Citing PatentFiling datePublication dateApplicantTitle
US4114194 *Aug 12, 1977Sep 12, 1978Clairol, Inc.Ultrasonic cleaner
US4735223 *Jun 10, 1986Apr 5, 1988Angel ItuarteProcess and apparatus for cleaning and sterilizing of contact lenses
US4870982 *Jan 9, 1989Oct 3, 1989Tatung Company Of America, Inc.Ultrasonic cleaning apparatus for household use
US8420016 *May 16, 2007Apr 16, 2013American Sterilizer CompanyMicrobial deactivation apparatus having integrated ultrasonic drying system
US8641966Mar 12, 2013Feb 4, 2014American Sterilizer CompanyMethod for removing moisture from a container

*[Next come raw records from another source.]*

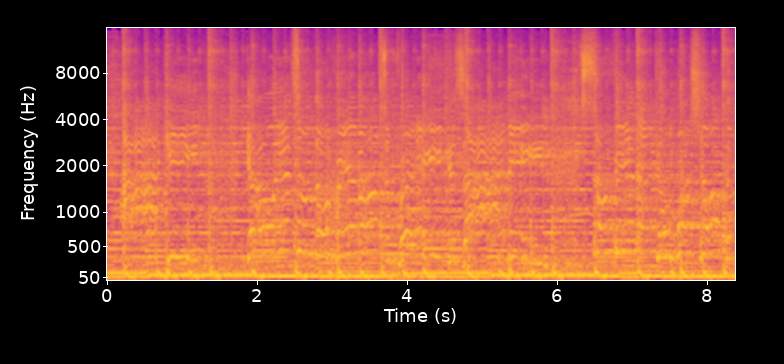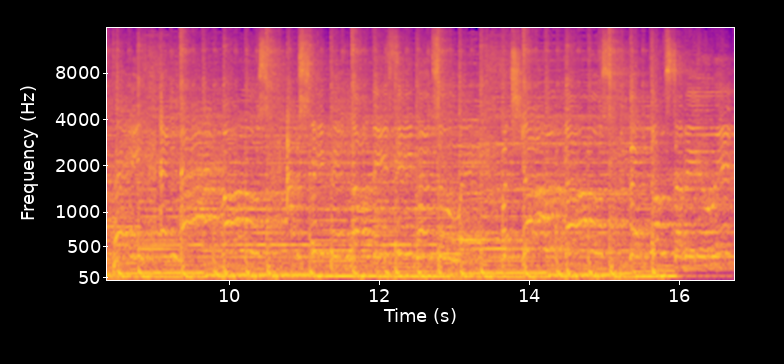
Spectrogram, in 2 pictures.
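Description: Live pop song: a male singer singing over a band, with a heavy bass line and a steady drum beat.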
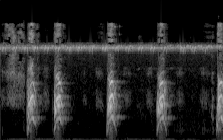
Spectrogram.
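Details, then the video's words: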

US20080286178 *May 16, 2007Nov 20, 2008Steris Inc.Microbial deactivation apparatus having integrated ultrasonic drying system
U.S. Classification366/111, 366/115, 366/116, 68/3.0SS
International ClassificationB08B3/12
Cooperative ClassificationB08B3/12
European ClassificationB08B3/12